Still, the day wasn’t without its charms. First, the wind caused us to ride in audax-style groups and there was a good bit of friendly chatter (if you could be heard above the howling wind when going north). And the views of the valley and surrounding mountains were spectacular. The air was so clear that long chains of snow-capped mountains to either side of the Sacramento Valley were always in view, so too the mysterious Sutter Buttes to our north. Spring greenery was everywhere; wild flowers were in bloom and much animal life, both wild and domestic, were to be seen. Also, it was still a little early in the year for heavy agricultural operations and we had the roads pretty much to ourselves. So, except for the wretched wind, it was a fabulous spring day to tour the Sacramento Valley.

Some of our finishers deserve special mention. Connecticut’s Philip Borba was entered since a business trip brought him to our region. Unfortunately the airlines lost his suitcase, so he quickly borrowed a helmet, cycling gloves, and toe clip/pedals the night before the ride and did the brevet successfully attired in a sweater, tennis shoes and shorts! Philip showed real randonneur tenacity and didn’t let this unforeseen problem keep him from earning his medal. Hurrah! Then there was the DBC’s Mark Behning. This three-time PBP "ancien" used the Fiesta to do his first brevet on a fixed-gear bike! Mark successfully churned his 52x18 all day, no matter which the direction the wind was blowing and never coasted once! (After another fellow did last weekend’s 200 km similarly equipped, so I’m beginning to wonder if we’re seeing the start of some sort of cult who wants to make already hard bike rides even harder.) Worst luck of the day surely goes to Todd Teachout. Todd suffered six punctures, followed by Lois Springsteen’s three.

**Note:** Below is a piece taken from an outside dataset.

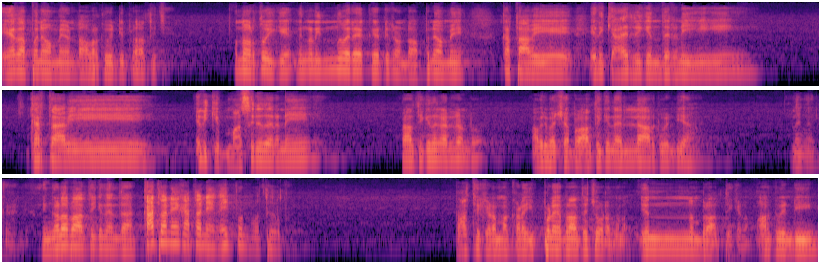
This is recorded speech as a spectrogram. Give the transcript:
ഏതപ്പനും അമ്മയുണ്ടോ അവർക്ക് വേണ്ടി പ്രാർത്ഥിച്ച്. ഒന്ന് ഓർത്ത് നോക്കിയേ നിങ്ങൾ ഇന്ന് വരെ കേട്ടിട്ടുണ്ടോ? അപ്പനും അമ്മയും? കർത്താവേ എനിക്ക് ആരോഗ്യം തരണേ. കർത്താവേ എനിക്ക് മസിൽ തരണേ. പ്രാർത്ഥിക്കുന്ന കണ്ടിട്ടുണ്ടോ അവർ പക്ഷേ പ്രാർത്ഥിക്കുന്ന എല്ലാവർക്കും വേണ്ടിയാ. നിങ്ങൾക്ക് വേണ്ടി നിങ്ങൾ പ്രാർത്ഥിക്കുന്നത് എന്താ? കാത്തോനെ കാത്തോനെ കൈപ്പൊണ്ട് തീർത്ത് പ്രാർത്ഥിക്കണം മക്കളെ ഇപ്പോഴേ പ്രാർത്ഥിച്ചു തുടങ്ങണം. എന്നും പ്രാർത്ഥിക്കണം. ആർക്ക് വേണ്ടി?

For the record, of our 48 starters we had 44 official finishers within the time limit of 13.5 hours, quite a high number under the circumstances. Among our DNFs we had one fast finisher who didn’t want to turn in his brevet card since he didn’t care about receiving his ride credit. At the other end of the spectrum, another fellow doggedly completed the course alone, but arrived at each control beyond the time limits all day (and night) long. It turned out this was only his third ride of the year (!), yet he was determined to complete the course no matter what. So, we had but two riders who turned around (and one of those had a serious medical problem to deal with.)

Though the ride was officially billed as "unsupported", we did have the ever-helpful Lee Mitchell tirelessly patrolling the course in case someone had serious trouble. I very much appreciate his long day’s service to the riders; it certainly took a lot of worries off the organizer's mind. Thanks, Lee! And special thanks also goes out to Lois Springsteen who helped with rider check-in during the frigid early morning hours, not to mention with pre-ride registration the week before. Most of all, I want to thank all the riders who came out on such a wretched day and started the ride. I never heard any whining or complaints; the positive comments at ride’s end shows what a determined, hardy group the DBC randonneurs and randonnueses truly are. BRAVO!

[Provided by Harold Bridge]